* [Supplied material]
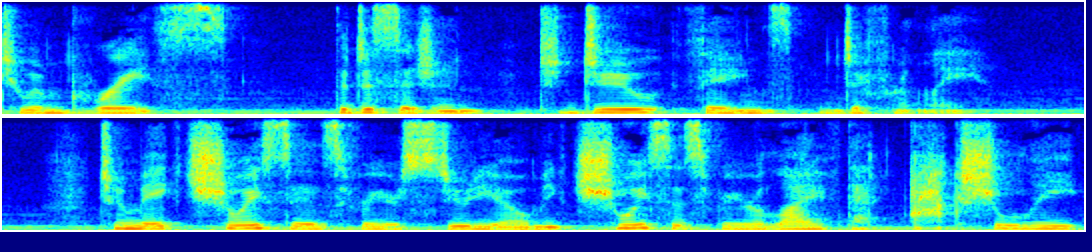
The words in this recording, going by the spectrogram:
to embrace the decision to do things differently to make choices for your studio, make choices for your life that actually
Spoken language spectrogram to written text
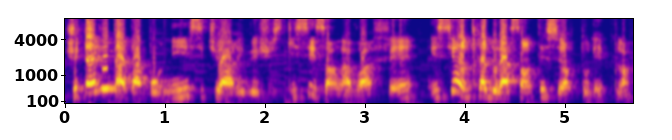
Je t'invite à t'abonner si tu es arrivé jusqu'ici sans l'avoir fait. Ici, on traite de la santé sur tous les plans.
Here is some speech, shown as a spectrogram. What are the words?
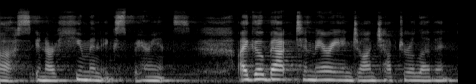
us in our human experience. I go back to Mary in John chapter 11.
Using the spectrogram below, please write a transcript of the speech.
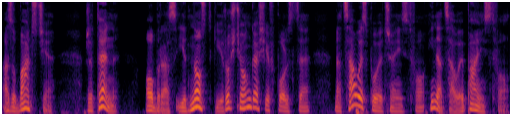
A zobaczcie, że ten obraz jednostki rozciąga się w Polsce na całe społeczeństwo i na całe państwo.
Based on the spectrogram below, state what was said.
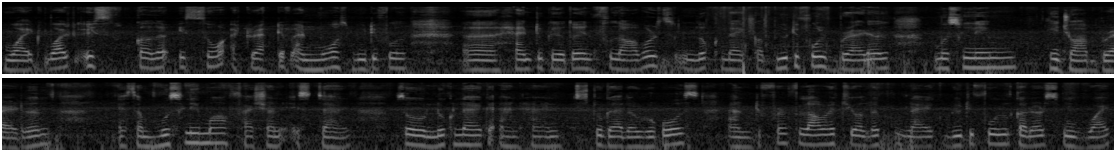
White white is color is so attractive and most beautiful uh, hand together in flowers look like a beautiful bridal muslim hijab bridal it's a muslima fashion style so look like and hands together rose and different flowers. flower tulip like beautiful colors in white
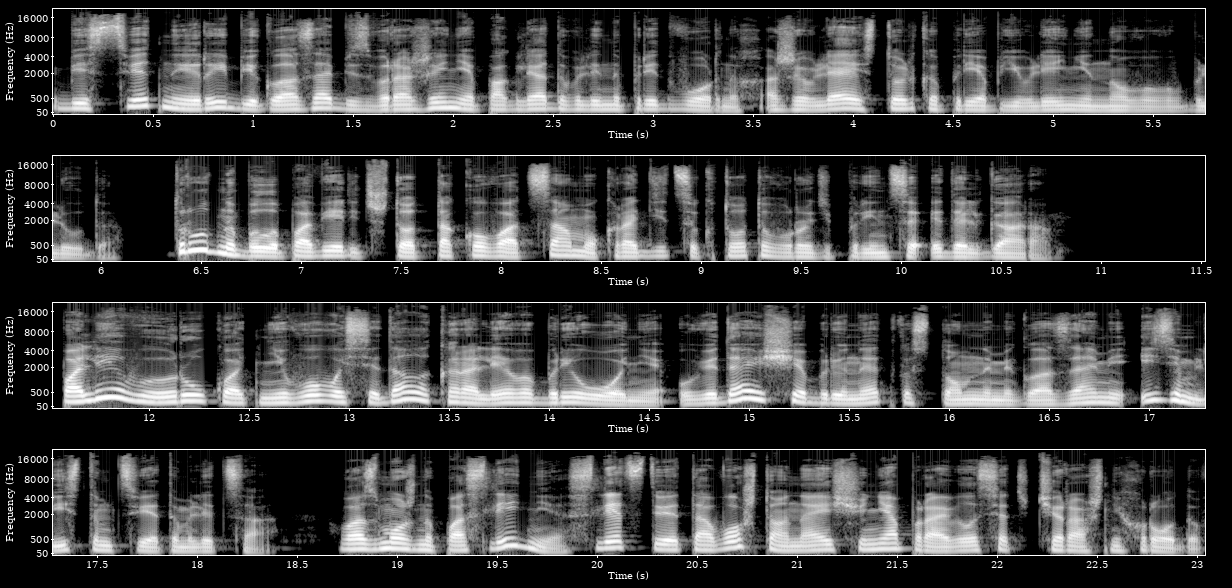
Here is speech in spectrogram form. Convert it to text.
Бесцветные рыбьи глаза без выражения поглядывали на придворных, оживляясь только при объявлении нового блюда. Трудно было поверить, что от такого отца мог родиться кто-то вроде принца Эдельгара. По левую руку от него восседала королева Бриони, увядающая брюнетка с томными глазами и землистым цветом лица – Возможно, последнее – следствие того, что она еще не оправилась от вчерашних родов.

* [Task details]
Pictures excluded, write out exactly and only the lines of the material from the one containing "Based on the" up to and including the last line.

* [Solution to the problem]
Based on the spectrogram below, state what was said.
White white is color is so attractive and most beautiful uh, hand together in flowers look like a beautiful bridal muslim hijab bridal it's a muslima fashion style so look like and hands together rose and different flowers. flower tulip like beautiful colors in white
Here is speech in spectrogram form. Convert it to text.
Бесцветные рыбьи глаза без выражения поглядывали на придворных, оживляясь только при объявлении нового блюда. Трудно было поверить, что от такого отца мог родиться кто-то вроде принца Эдельгара. По левую руку от него восседала королева Бриони, увядающая брюнетка с томными глазами и землистым цветом лица – Возможно, последнее – следствие того, что она еще не оправилась от вчерашних родов.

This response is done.